» **Records provided**:
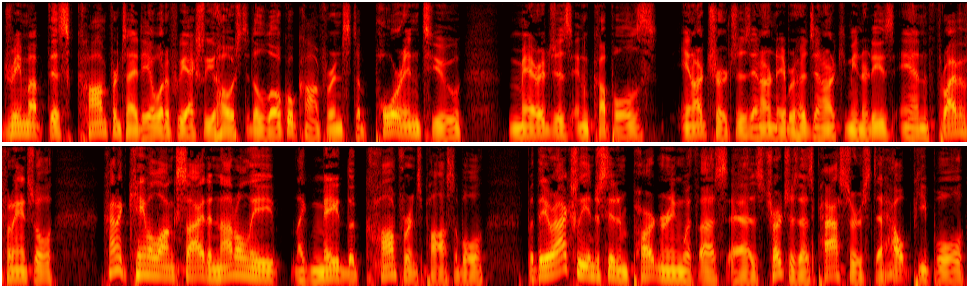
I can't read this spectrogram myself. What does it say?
dream up this conference idea. What if we actually hosted a local conference to pour into marriages and couples in our churches, in our neighborhoods, in our communities? And Thrivent Financial kind of came alongside and not only like made the conference possible, but they were actually interested in partnering with us as churches, as pastors, to help people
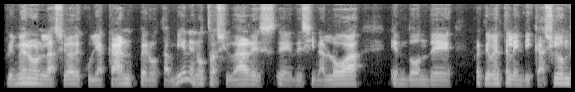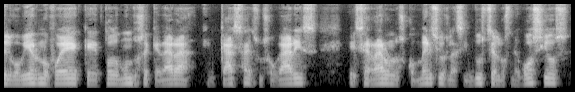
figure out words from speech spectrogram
primero en la ciudad de Culiacán, pero también en otras ciudades eh, de Sinaloa, en donde prácticamente la indicación del gobierno fue que todo el mundo se quedara en casa, en sus hogares, cerraron los comercios, las industrias, los negocios,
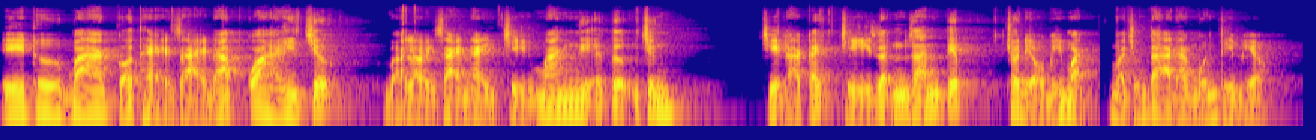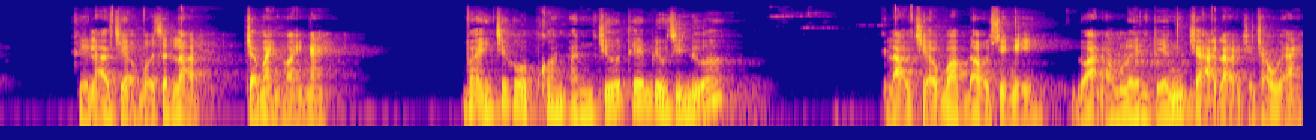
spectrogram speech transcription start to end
Ý thứ ba có thể giải đáp qua hai ý trước Và lời giải này chỉ mang nghĩa tượng trưng Chỉ là cách chỉ dẫn gián tiếp cho điều bí mật mà chúng ta đang muốn tìm hiểu. Khi Lão Triệu vừa dứt lời Trâm Anh hỏi ngay Vậy chiếc hộp còn ẩn chứa thêm điều gì nữa? Lão Triệu bóp đầu suy nghĩ Đoạn ông lên tiếng trả lời cho cháu gái.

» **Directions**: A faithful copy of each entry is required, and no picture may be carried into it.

» **Response area**:
I can't read this spectrogram myself. What does it say?
dream up this conference idea. What if we actually hosted a local conference to pour into marriages and couples in our churches, in our neighborhoods, in our communities? And Thrivent Financial kind of came alongside and not only like made the conference possible, but they were actually interested in partnering with us as churches, as pastors, to help people
figure out words from speech spectrogram
primero en la ciudad de Culiacán, pero también en otras ciudades eh, de Sinaloa, en donde prácticamente la indicación del gobierno fue que todo el mundo se quedara en casa, en sus hogares, cerraron los comercios, las industrias, los negocios,
spectrogram speech transcription start to end
Ý thứ ba có thể giải đáp qua hai ý trước Và lời giải này chỉ mang nghĩa tượng trưng Chỉ là cách chỉ dẫn gián tiếp cho điều bí mật mà chúng ta đang muốn tìm hiểu. Khi Lão Triệu vừa dứt lời Trâm Anh hỏi ngay Vậy chiếc hộp còn ẩn chứa thêm điều gì nữa? Lão Triệu bóp đầu suy nghĩ Đoạn ông lên tiếng trả lời cho cháu gái.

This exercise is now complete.